If you have any questions about this law or how it affects your estate plan, please give us a call.

Federal Estate Tax Laws that may affect your Will in a Second Marriage

As a result of the 2001 tax legislation, the Federal Estate Tax has been repealed for 2010.  While Congress is still debating the issue, as it stands now if a person were to die in 2010 there might be no federal estate tax on their estate.

There could be an issue with providing assets for some spouses under a Will, particularly if it is a second marriage.  Typically, a Will is drafted utilizing a formula to maximize the federal estate tax allowance that is in existence at the time of your death.  While no one in the legal and accounting communities anticipated that Congress would actually allow 2010 to arrive with a total repeal of the federal estate tax law, we are currently faced with that issue.  There is talk that if Congress reinstates the federal estate tax they will make it retroactive back to January 1, 2010.  However, some may challenge this as unconstitutional, and we do not know if they would be successful.
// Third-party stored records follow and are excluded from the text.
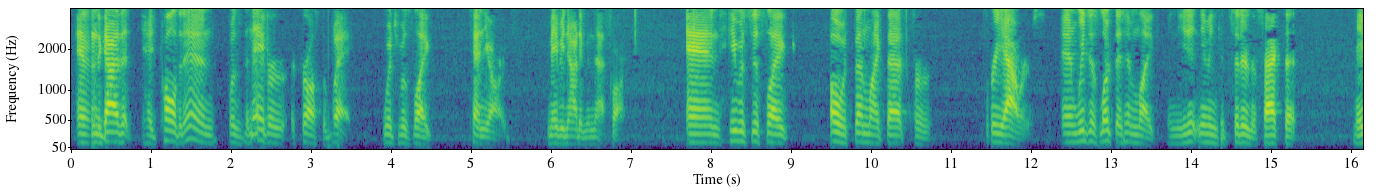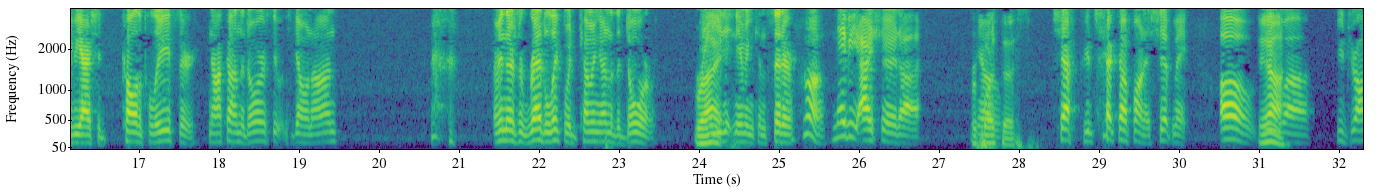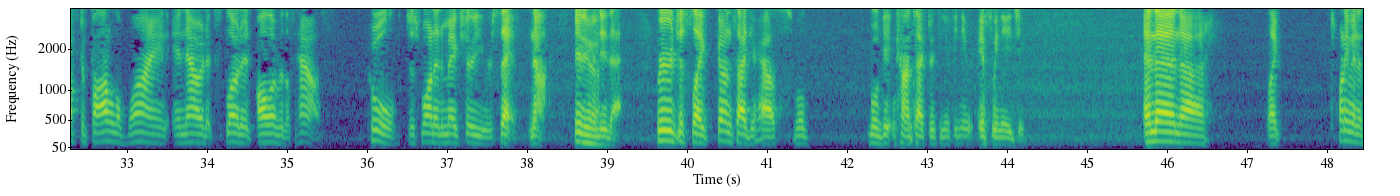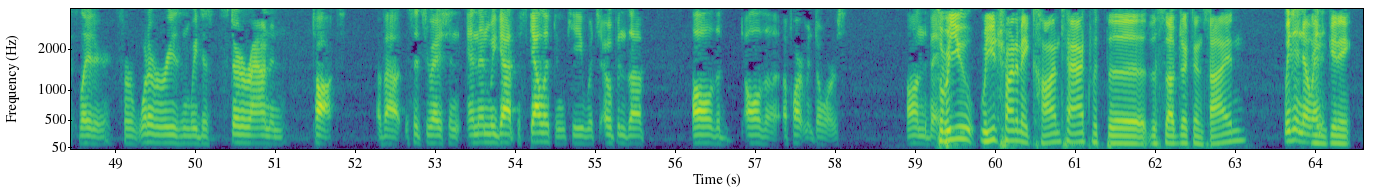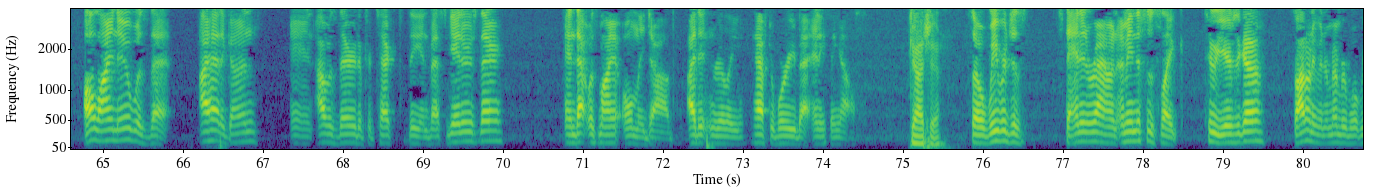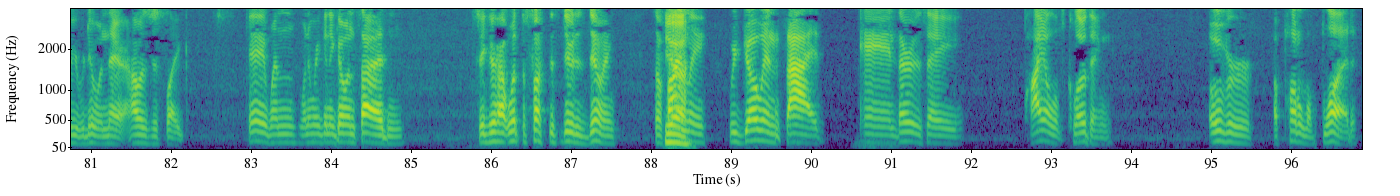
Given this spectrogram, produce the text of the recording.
And the guy that had called it in was the neighbor across the way, which was like 10 yards, maybe not even that far. And he was just like, oh, it's been like that for three hours. And we just looked at him like, and you didn't even consider the fact that maybe I should call the police or knock on the door, see what's going on. I mean, there's a red liquid coming under the door. Right. You didn't even consider, huh, maybe I should, uh, Report know, this. check check up on a shipmate. Oh, Yeah. you uh you dropped a bottle of wine and now it exploded all over the house. Cool. Just wanted to make sure you were safe. Nah, you didn't even do that. We were just like, go inside your house. We'll we'll get in contact with you if you need, if we need you. And then uh like 20 minutes later, for whatever reason, we just stood around and talked about the situation. And then we got the skeleton key, which opens up all the all the apartment doors on the base. So were you were you trying to make contact with the the subject inside we didn't know any. getting? All I knew was that I had a gun and I was there to protect the investigators there, and that was my only job. I didn't really have to worry about anything else. Gotcha. So we were just standing around. I mean, this was like two years ago, so I don't even remember what we were doing there. I was just like, okay, when when are we gonna go inside and figure out what the fuck this dude is doing? So Yeah. finally, we go inside, and there's a pile of clothing over a puddle of blood,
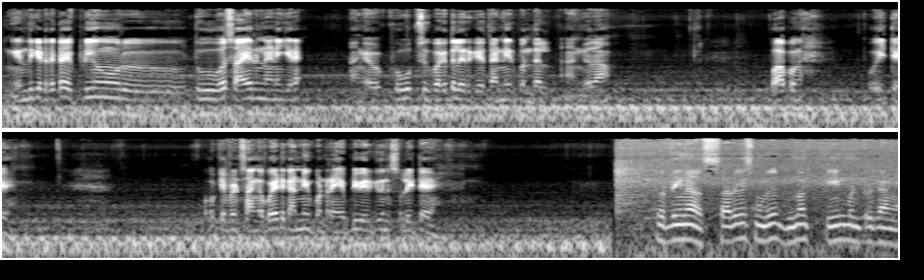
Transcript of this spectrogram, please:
இங்கேருந்து கிட்டத்தட்ட எப்படியும் ஒரு டூ ஹவர்ஸ் ஆயிரும்னு நினைக்கிறேன். அங்கே ஹோப்ஸுக்கு பக்கத்தில் இருக்க தண்ணீர் பந்தல் அங்கே தான் பார்ப்போங்க. போயிட்டு. ஓகே ஃப்ரெண்ட்ஸ் அங்கே போயிட்டு கன்டினியூ பண்ணுறேன் எப்படி இருக்குதுன்னு சொல்லிவிட்டு பார்த்தீங்கன்னா சர்வீஸ் முடிஞ்சு இன்னும் க்ளீன் பண்ணிட்டுருக்காங்க.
Therefore, under the current law, if the typical formula is used in your Will to maximize federal estate tax allowances, all of your assets will go to the Family Trust, also known as the Credit Shelter Trust.  What this means is that if your spouse is not named as a beneficiary under the Family Trust, they will not get any benefit from your estate as the Marital Trust created for the benefit of the spouse will not receive any assets from your estate.

In some instances in second marriages, a person’s Will provides for spouse under a Marital Trust and for children from a previous marriage under the Family Trust.  Therefore, under the current tax law this is detrimental to the surviving spouse, as all assets will go to the children from the previous marriage.  If this is not your intent, it is advisable that you contact an attorney to execute a short Codicil to your Will to assure assets will pass to a spouse in a second marriage.

Of course, if the federal estate tax is reinstated and made retroactive, there is no issue.  However, if it is not retroactive, if you pass away during a “total repeal” period (2010), your spouse will lose out on the benefits of your estate.